• **Task to carry out**
Below is a set of entries. Print the line that contains "Transcript of the speech in this spectrogram" and every later line word for word, through the final one.

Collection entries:
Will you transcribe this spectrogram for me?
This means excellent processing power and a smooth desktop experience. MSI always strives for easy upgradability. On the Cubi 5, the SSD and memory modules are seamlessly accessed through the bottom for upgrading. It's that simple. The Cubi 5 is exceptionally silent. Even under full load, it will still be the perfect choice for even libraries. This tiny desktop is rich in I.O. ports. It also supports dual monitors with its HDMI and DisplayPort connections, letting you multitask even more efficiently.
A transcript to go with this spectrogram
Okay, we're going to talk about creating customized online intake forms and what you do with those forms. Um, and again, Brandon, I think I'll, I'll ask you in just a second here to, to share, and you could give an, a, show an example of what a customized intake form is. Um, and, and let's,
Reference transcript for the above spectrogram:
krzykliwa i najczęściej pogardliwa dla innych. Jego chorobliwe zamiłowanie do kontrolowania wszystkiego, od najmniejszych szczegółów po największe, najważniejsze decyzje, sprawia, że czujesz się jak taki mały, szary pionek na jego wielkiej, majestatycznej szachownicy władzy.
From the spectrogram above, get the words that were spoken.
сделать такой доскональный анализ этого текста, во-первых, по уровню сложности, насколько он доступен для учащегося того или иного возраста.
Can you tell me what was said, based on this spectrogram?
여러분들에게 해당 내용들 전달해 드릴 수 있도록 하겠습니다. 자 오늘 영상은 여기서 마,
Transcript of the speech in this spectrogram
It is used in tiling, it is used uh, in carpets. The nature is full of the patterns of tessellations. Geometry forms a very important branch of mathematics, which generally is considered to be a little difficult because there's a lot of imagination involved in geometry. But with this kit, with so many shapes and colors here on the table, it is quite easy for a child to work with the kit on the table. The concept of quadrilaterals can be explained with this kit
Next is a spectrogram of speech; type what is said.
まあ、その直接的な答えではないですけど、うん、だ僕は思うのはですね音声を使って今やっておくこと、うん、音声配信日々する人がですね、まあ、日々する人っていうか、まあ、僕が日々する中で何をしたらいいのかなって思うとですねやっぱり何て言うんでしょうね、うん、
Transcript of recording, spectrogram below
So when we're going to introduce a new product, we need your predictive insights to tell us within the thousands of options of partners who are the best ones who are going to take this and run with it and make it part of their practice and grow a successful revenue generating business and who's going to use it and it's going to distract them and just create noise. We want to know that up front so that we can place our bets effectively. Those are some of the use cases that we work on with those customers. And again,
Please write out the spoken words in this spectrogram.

• **Solution below**
Transcript of the speech in this spectrogram
It is used in tiling, it is used uh, in carpets. The nature is full of the patterns of tessellations. Geometry forms a very important branch of mathematics, which generally is considered to be a little difficult because there's a lot of imagination involved in geometry. But with this kit, with so many shapes and colors here on the table, it is quite easy for a child to work with the kit on the table. The concept of quadrilaterals can be explained with this kit
Next is a spectrogram of speech; type what is said.
まあ、その直接的な答えではないですけど、うん、だ僕は思うのはですね音声を使って今やっておくこと、うん、音声配信日々する人がですね、まあ、日々する人っていうか、まあ、僕が日々する中で何をしたらいいのかなって思うとですねやっぱり何て言うんでしょうね、うん、
Transcript of recording, spectrogram below
So when we're going to introduce a new product, we need your predictive insights to tell us within the thousands of options of partners who are the best ones who are going to take this and run with it and make it part of their practice and grow a successful revenue generating business and who's going to use it and it's going to distract them and just create noise. We want to know that up front so that we can place our bets effectively. Those are some of the use cases that we work on with those customers. And again,
Please write out the spoken words in this spectrogram.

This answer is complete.